All the equipment at the center can be used by the fire departments to provide their members with further training.
The entry-level class will begin in late August, and while that may seem a long way off, volunteers have to join a department in order to sign up for the training, and the process can take longer than some might think. Depending on the department, it may be several months before new volunteers are accepted on the rolls.
Registration for the class, which can accommodate a maximum of 50 trainees, begins in late June.
How do you know if you’re firefighter material?
“You have to be physically fit. You have to be in decent, good health,” said Darrin Downs, chief of the Springs Fire Department. And it helps to have your family’s support. “You need to be willing to wake up in the middle of the night,” he said with a laugh.

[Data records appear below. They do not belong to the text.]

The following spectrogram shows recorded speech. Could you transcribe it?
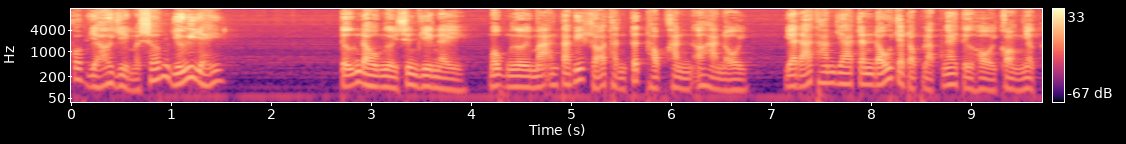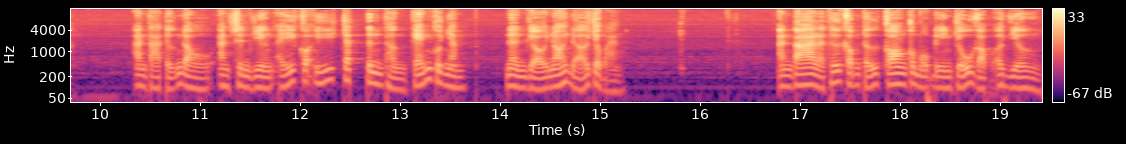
Có vợ gì mà sớm dữ vậy? Tưởng đầu người sinh viên này, Một người mà anh ta biết rõ thành tích học hành ở Hà Nội Và đã tham gia tranh đấu cho độc lập ngay từ hồi còn Nhật. Anh ta tưởng đầu anh sinh viên ấy có ý trách tinh thần kém của Nhâm, Nên vội nói đỡ cho bạn. Anh ta là thứ công tử con của một điện chủ gọc ở giường.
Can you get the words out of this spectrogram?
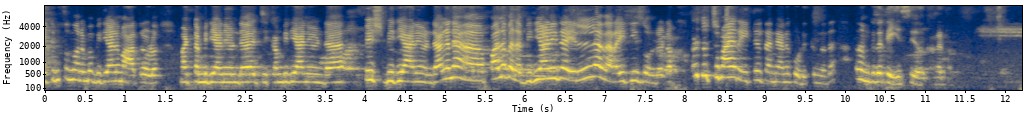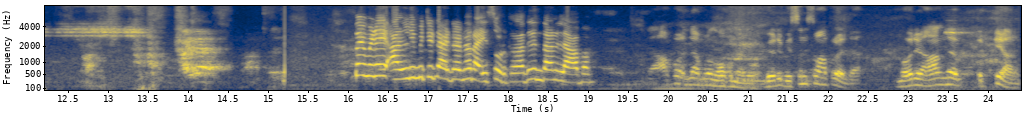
ഐറ്റംസ് എന്ന് പറയുമ്പോൾ ബിരിയാണി മാത്രമേ ഉള്ളൂ. മട്ടൻ ബിരിയാണി ഉണ്ട് ചിക്കൻ ബിരിയാണി ഉണ്ട് ഫിഷ് ബിരിയാണി ഉണ്ട്. അങ്ങനെ പല പല ബിരിയാണിയുടെ എല്ലാ വെറൈറ്റീസും ഉണ്ട് കേട്ടോ. ഒരു തുച്ഛമായ റേറ്റിൽ തന്നെയാണ് കൊടുക്കുന്നത്. അപ്പൊ നമുക്കിത് ടേസ്റ്റ് ചെയ്ത് നോക്കാം കേട്ടോ ഇപ്പൊ ഇവിടെ അൺലിമിറ്റഡ് ആയിട്ടാണ് റൈസ് കൊടുക്കുന്നത്. അതിനെന്താണ് ലാഭം? ലാഭമല്ല നമ്മൾ നോക്കുന്നത്. ഇതൊരു ബിസിനസ് മാത്രമല്ല. ഒരു ആകെ വ്യക്തിയാണ്.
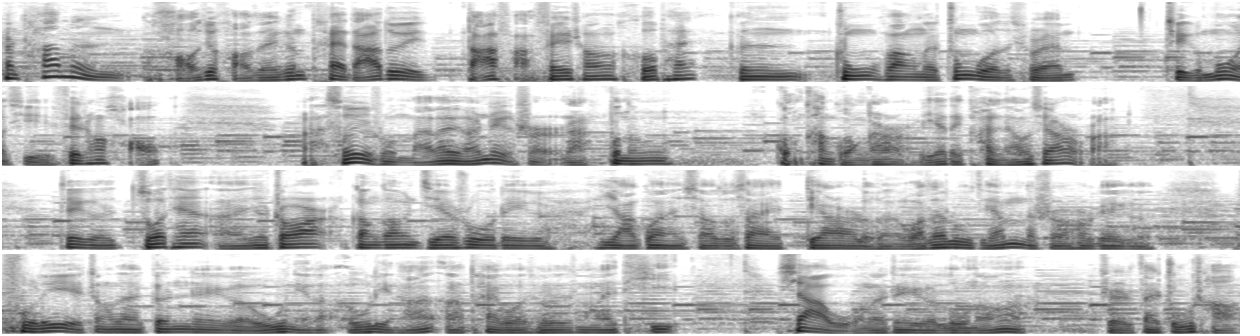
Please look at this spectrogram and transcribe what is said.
但他们好就好在跟泰达队打法非常合拍，跟中方的中国的球员这个默契非常好啊。所以说买外援这个事儿呢，不能光看广告，也得看疗效啊。这个昨天啊，就周二刚刚结束这个亚冠小组赛第二轮，我在录节目的时候，这个富力正在跟这个武里南武里南啊泰国球队正在踢。下午呢，这个鲁能啊这是在主场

New members need not be in their late teens or early 20s. “Sometimes you’re waiting for the right moment in life when the kids are older, work is more stable. We need help from all stages of life,” Chief Turza said.
Chief Downs described a woman in her 60s who recently joined his department’s ranks. “She’s older than half of the department, but she climbs mountains in her spare time. She’s in better shape than 98 percent of our department. . . .”
Chief Turza recalled an older man who walked in off the street interested in joining the East Hampton department last fall. He was not sure whether fighting fires from inside was for him or if he should instead stick to exterior operations, like hose or ladder handling or even helping direct traffic as part of the fire police.
“He went through fire school and loved it. He loved every minute of it,” the chief said, and was so enthusiastic that now he is pursuing additional training. “You would have thought he was in the fire department for years.”
Diversity is important, Chief Turza said. “We come from all different backgrounds. We have people in all trades, active and retired, and that helps form a very robust and effective work force, especially when you couple it with varied demographics.”
The East Hampton Fire Department has room for 195 people on its rolls and has roughly 140 now. The Montauk Fire Department has 118 members, 24 of whom are in the ambulance company. Springs has an average of 85 members, and Amagansett has 88, 61 of whom are firefighters.
While most departments require that members live within their jurisdiction, many also accept those who work in their district. And Amagansett, for instance, accepts firefighters from elsewhere who summer there. Individual departments can answer questions about residence requirements.
“The bottom line is we need help,” said Chief Turza. “If you’ve got the desire to join the community, if it’s always been a thought in the back of your mind, come and see what we’re all about.”
Chief Johnston said those who complete the class successfully earn a sense of accomplishment and pride. “It’s a great feeling. It really is. Some people don’t know they had it in them,” he said. “If you’re community-oriented and living in that neighborhood, why wouldn’t you want to help that neighborhood?”
The class will be held every other Tuesday, starting with an orientation on Aug. 25, at 7 p.m. The final exam will be on Dec. 5.